  • Temperature (internal) basic accuracy: ±1°F or ±0.6°C
  • Temperature (external) range: -4 to 158°F (-20 to 70°C)
  • Temperature (external) maximum resolution: 0.1°
  • Temperature (external) basic accuracy: ±1°F or ±0.6°C
  • Dew point range: -90.4 to 122°F (-68.0 to 49.9°C)
  • Wet bulb range: -6.9 to 122°F (-21.6 to 49.9°C)
  • Dimensions: 7 x 1.9 x 1" (178.5 x 48.4 x 24.7mm)
  • Weight: 3.3oz (95g)
  • (1) Digital Psychrometer
  • (2) AAA batteries
Questions & Answers
No Questions
Please, mind that only logged in users can submit questions

In The News

Restoration, Testing, Research and Education

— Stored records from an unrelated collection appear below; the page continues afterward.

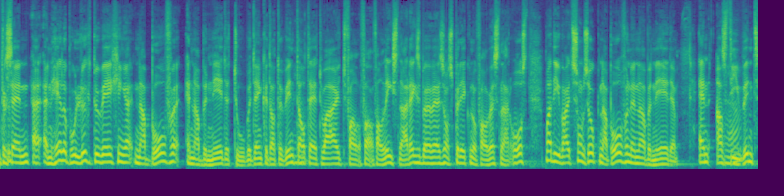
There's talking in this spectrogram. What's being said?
er zijn eh, een heleboel luchtbewegingen naar boven en naar beneden toe. We denken dat de wind altijd waait van, van, van links naar rechts, bij wijze van spreken, of van west naar oost. Maar die waait soms ook naar boven en naar beneden. En als die wind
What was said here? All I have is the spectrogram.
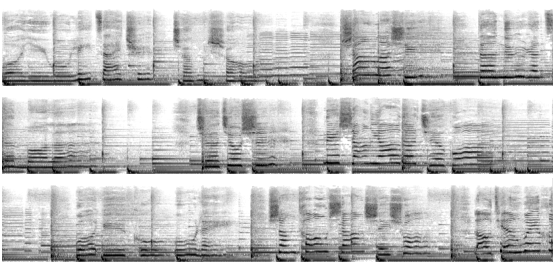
我已无力再去承受。伤了心的女人怎么了？这就是你想要的结果。我欲哭无泪，伤痛向谁说？老天为何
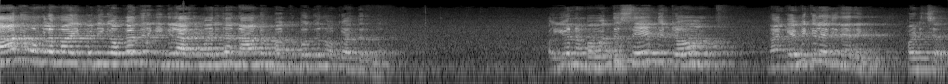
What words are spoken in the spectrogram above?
நானும் உங்களை மா இப்போ நீங்கள் உட்காந்துருக்கீங்களா அது மாதிரி தான் நானும் பக்கு பக்குன்னு உட்காந்துருந்தேன் ஐயோ நம்ம வந்து சேர்ந்துட்டோம். நான் கெமிக்கல் இன்ஜினியரிங் படித்தேன்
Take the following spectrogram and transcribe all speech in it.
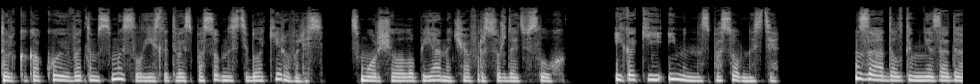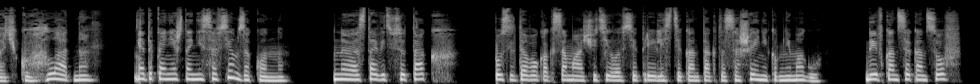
Только какой в этом смысл, если твои способности блокировались? Сморщила лоб я, начав рассуждать вслух. И какие именно способности? Задал ты мне задачку. Ладно. Это, конечно, не совсем законно, но и оставить все так После того, как сама ощутила все прелести контакта с ошейником, не могу. Да и в конце концов,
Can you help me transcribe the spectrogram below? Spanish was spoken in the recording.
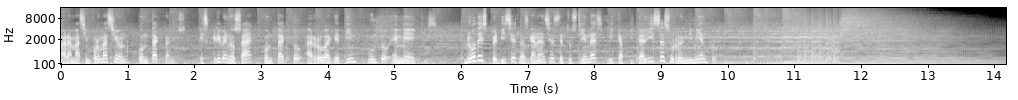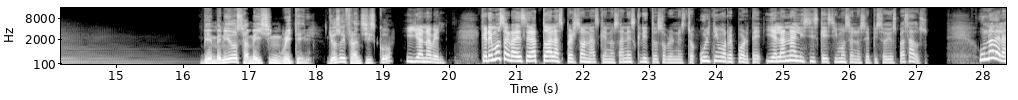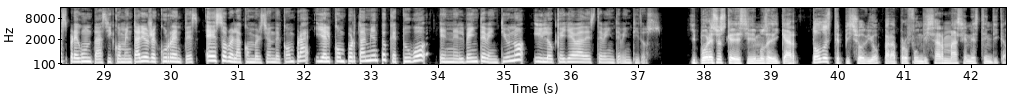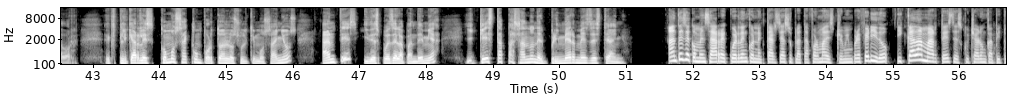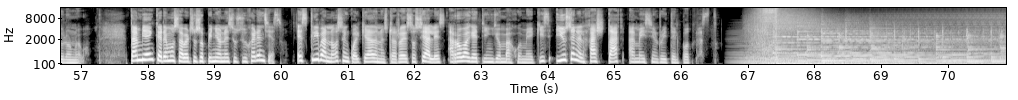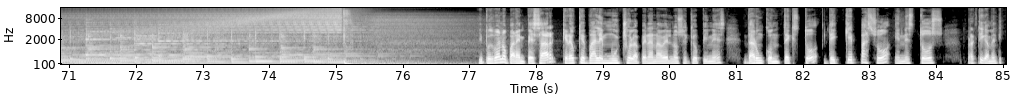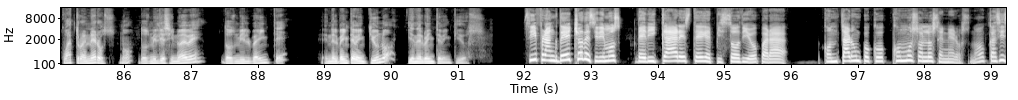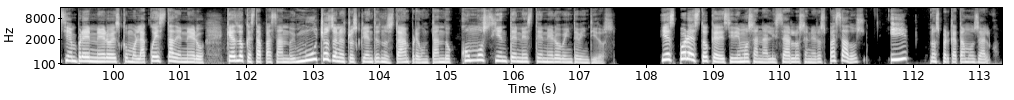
Para más información, contáctanos. Escríbenos a contacto.getin.mx. No desperdicies las ganancias de tus tiendas y capitaliza su rendimiento. Bienvenidos a Amazing Retail. Yo soy Francisco. Y yo, Anabel. Queremos agradecer a todas las personas que nos han escrito sobre nuestro último reporte y el análisis que hicimos en los episodios pasados. Una de las preguntas y comentarios recurrentes es sobre la conversión de compra y el comportamiento que tuvo en el 2021 y lo que lleva de este 2022. Y por eso es que decidimos dedicar todo este episodio para profundizar más en este indicador, explicarles cómo se ha comportado en los últimos años, antes y después de la pandemia, y qué está pasando en el primer mes de este año. Antes de comenzar, recuerden conectarse a su plataforma de streaming preferido y cada martes de escuchar un capítulo nuevo. También queremos saber sus opiniones y sugerencias. Escríbanos en cualquiera de nuestras redes sociales, arroba getting-mx y usen el hashtag Amazing Y pues bueno, para empezar, creo que vale mucho la pena, Anabel, no sé qué opines, dar un contexto de qué pasó en estos prácticamente cuatro eneros, ¿no? 2019, 2020, en el 2021 y en el 2022. Sí, Frank, de hecho decidimos dedicar este episodio para contar un poco cómo son los eneros, ¿no? Casi siempre enero es como la cuesta de enero, qué es lo que está pasando y muchos de nuestros clientes nos estaban preguntando cómo sienten este enero 2022. Y es por esto que decidimos analizar los eneros pasados y nos percatamos de algo.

A few years after Ohio became a state in 1803, George Harner arrived in Greene County with a land deed signed by then-President Thomas Jefferson and Secretary of State James Madison. The homestead was largely old forest and wetlands and also included a fen-fed stream—the Beaver Creek. As was the case with much of the Ohio Territory, the forests eventually gave way to land clearing and grain farming. Harner’s descendants, including his son John and John’s wife, Sarah Koogler, continued to work the rich soil for many years to follow. Much of the original property and surrounding land has fallen prey to urban sprawl.

Read More

Storms Cause Extended, Elevated Contaminant Concentrations in Urban Streams

Each fall in Puget Sound, coho salmon leave the salt water and swim up freshwater streams. They head upstream to spawn: lay their eggs and die. Death is always the end of this journey for coho salmon, but in streams now running through urban areas, stormwater runoff kills them before they can spawn. This phenomenon, called Urban Runoff Mortality Syndrome, can kill up to 70-90% of coho salmon in an affected area. “‘Woah’ is a pretty common response,” said Kathy Peter, a research scientist formerly at University of Washington Tacoma and the Center for Urban Waters. This phenomenon adds pressure to the Puget Sound population, already considered a species of concern by the United States Fish and Wildlife Service under the Endangered Species Act.

Read More

A Nationwide View shows “Evolution” of Water Quality Concerns

Water quality issues are shifting in the United States’ rivers in big ways. Those changes are driven, in part, by the way the land in a watershed is used and they’re big enough that researchers may need to change the way they think about water quality in the American rivers. “What was striking to us was how perceptions of water quality issues from several decades ago may need to be updated,” said Edward Stets, a U S Geological Survey research ecologist, in an email response to questions from Environmental Monitor. New research by Stets published in Environmental Science & Technology in March highlights these shifting water quality issues.

Read More